- Nitrate, which can limit the blood’s ability to transport oxygen
- Phenol, which causes internal irritation or burns with ingestion
- Selenium, which can cause neurological effects at high levels
The EPA recommends frequent water testing for private wells to establish a record of safe water supply. This information can help solve issues that arise in the future and when selling the property. You should test your private well once a year as well as after the well or parts of the well are repaired or replaced, during early pregnancy, after the infant is born, or anytime a household member experiences an unexplained illness.
What Should I Do Next?
When you notice anything odd about your home’s water supply, have it tested by a professional like Day & Night Air Conditioning and Plumbing right away. He or she can detect the presence of hydrogen sulfide as well as other substances that can cause health problems and plumbing issues. Consider having the water tested every year or so, even if you haven’t experienced signs of an issue.

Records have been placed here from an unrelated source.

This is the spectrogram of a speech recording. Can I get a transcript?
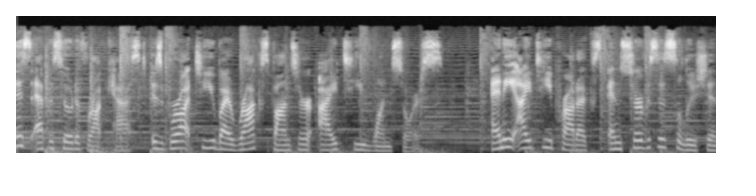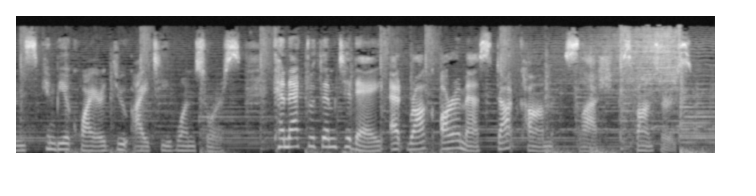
This episode of Rockcast is brought to you by Rock sponsor IT OneSource. Any IT products and services solutions can be acquired through IT OneSource. Connect with them today at rockrms.com/sponsors.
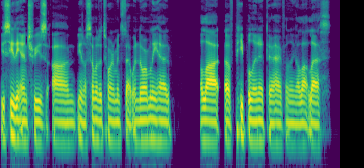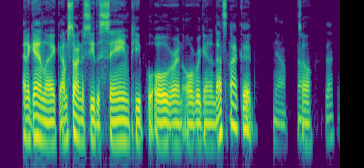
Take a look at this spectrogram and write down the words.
you see the entries on you know some of the tournaments that would normally have a lot of people in it. They're having a lot less. And again, like I'm starting to see the same people over and over again, and that's not good. Yeah. No, So exactly.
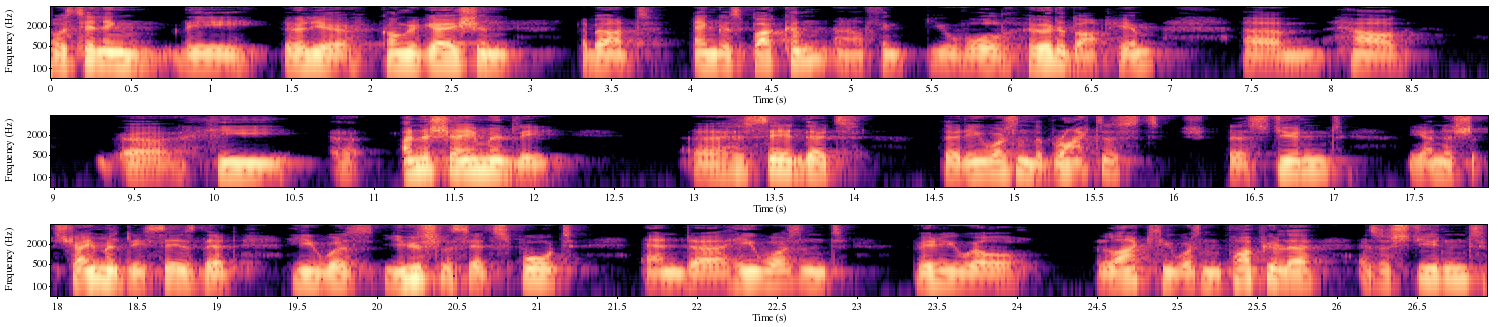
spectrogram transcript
I was telling the earlier congregation about Angus Buchan. I think you've all heard about him, um, how uh, he uh, unashamedly uh, has said that, that he wasn't the brightest uh, student. He unashamedly says that he was useless at sport and uh, he wasn't very well liked. He wasn't popular as a student.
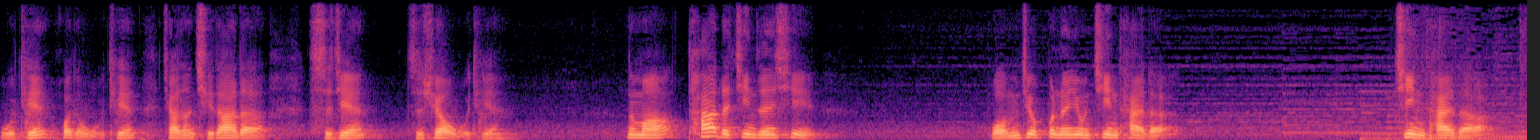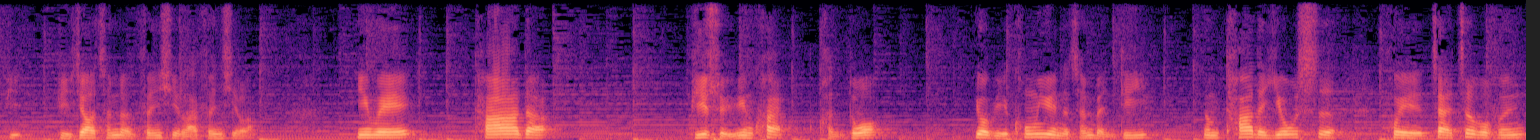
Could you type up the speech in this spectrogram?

Professionally installed filters and systems can condition and soften the water to remove unpleasant and dangerous substances. Hard water is defined by high levels of naturally occurring minerals such as magnesium and calcium. The softening system draws hard water through a filter where these ions are replaced with sodium and potassium ions. Reverse osmosis systems can be used to filter nitrates, hydrogen sulfide and other sulfates, lead, and chlorine.
What Are the Benefits of Testing Your Drinking Water?
Even when your water is within safe contaminant levels, testing and filtering can help you achieve high-quality water in your home. Some of the key benefits include:
- Elimination of residue that discolors and stains your bathroom fixtures, shower stalls, and other areas of the home
- Longer life for your appliances, such as water heaters, pipes, and dishwashers, since contaminants can damage and erode these fixtures
- Decreased cost compared to buying bottled water to deal with water quality issues
- A cleaner feeling and less irritation after bathing, especially for those with sensitive skin
- Decreased risk of illness associated with water contamination
When you’re bothered by a sulfur smell in water, the team at Day & Night Air Conditioning and Plumbing can take steps to diagnose and treat the issue to bring back your peace of mind. Our water treatment services include testing for contaminants that are not covered by standard EPA testing, including but not limited to hormones, prescription drugs, household chemicals, and pesticides. Phoenix homeowners receive both surface water from Lake Mead and groundwater, so we specifically detect contaminants commonly found in those sources. Contact us today to learn more about water softeners and conditioners designed to provide a safe, healthy, crystal-clear water for your home. We’ll help determine the best option depending on your customized water quality report. Call us for a faster response: (602) 956-9404